- The Lancet 05/1989; 1(8642):844. · 39.06 Impact Factor
Article: Dropped head in Parkinson's disease.[show abstract] [hide abstract]
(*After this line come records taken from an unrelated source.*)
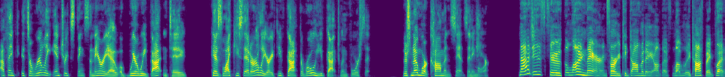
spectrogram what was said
I think it's a really interesting scenario of where we've gotten to. Because, like you said earlier, if you've got the rule, you've got to enforce it. There's no more common sense anymore. That is true. The line there, and sorry to dominate on this lovely topic, but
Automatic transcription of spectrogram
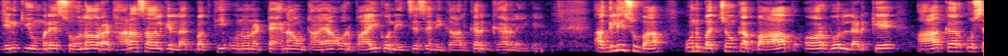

ABSTRACT: "A propensity to bend the trunk forward" and "the chin is now almost immovably bent down upon the sternum" were described by James Parkinson in patients with Parkinson's disease (PD). The term "dropped head" was first reported in "Gerlier disease" in Switzerland and 'kubisagari' in Japan and since then also reported in myositis, myopathy, myasthenia gravis, amyotrophic lateral sclerosis, neuropathy, and hypothyroidism. Disproportionate antecollis occurs in about half cases of multiple system atrophy (MSA) and is considered dystonic in nature. Dropped head is considered rare in PD, both in advanced and early stages of PD. However, it is known to progress subacutely over a period of several days. In my experience, dropped head is relatively common in PD. The mechanism of dropped head in PD is either dystonia of flexor neck muscles or weakness of extensor neck muscles. The response of dropped head to various anti-parkinsonian medications is rather inconsistent. Levodopa is reported to induce amelioration in some patients while dopamine agonists can cause deterioration. Muscle afferent block with lidocaine and ethanol is reported to be effective, while the effect of botulinum toxin injection into the affected muscles is limited. The effect of stereotaxic neurosurgery on dropped head is controversial. Early diagnosis and prompt treatment is necessary to prevent muscle damage associated with longterm overstretch of extensor neck muscles.Journal of Neurology 01/2007; 253 Suppl 7:VII21-26. · 3.58 Impact Factor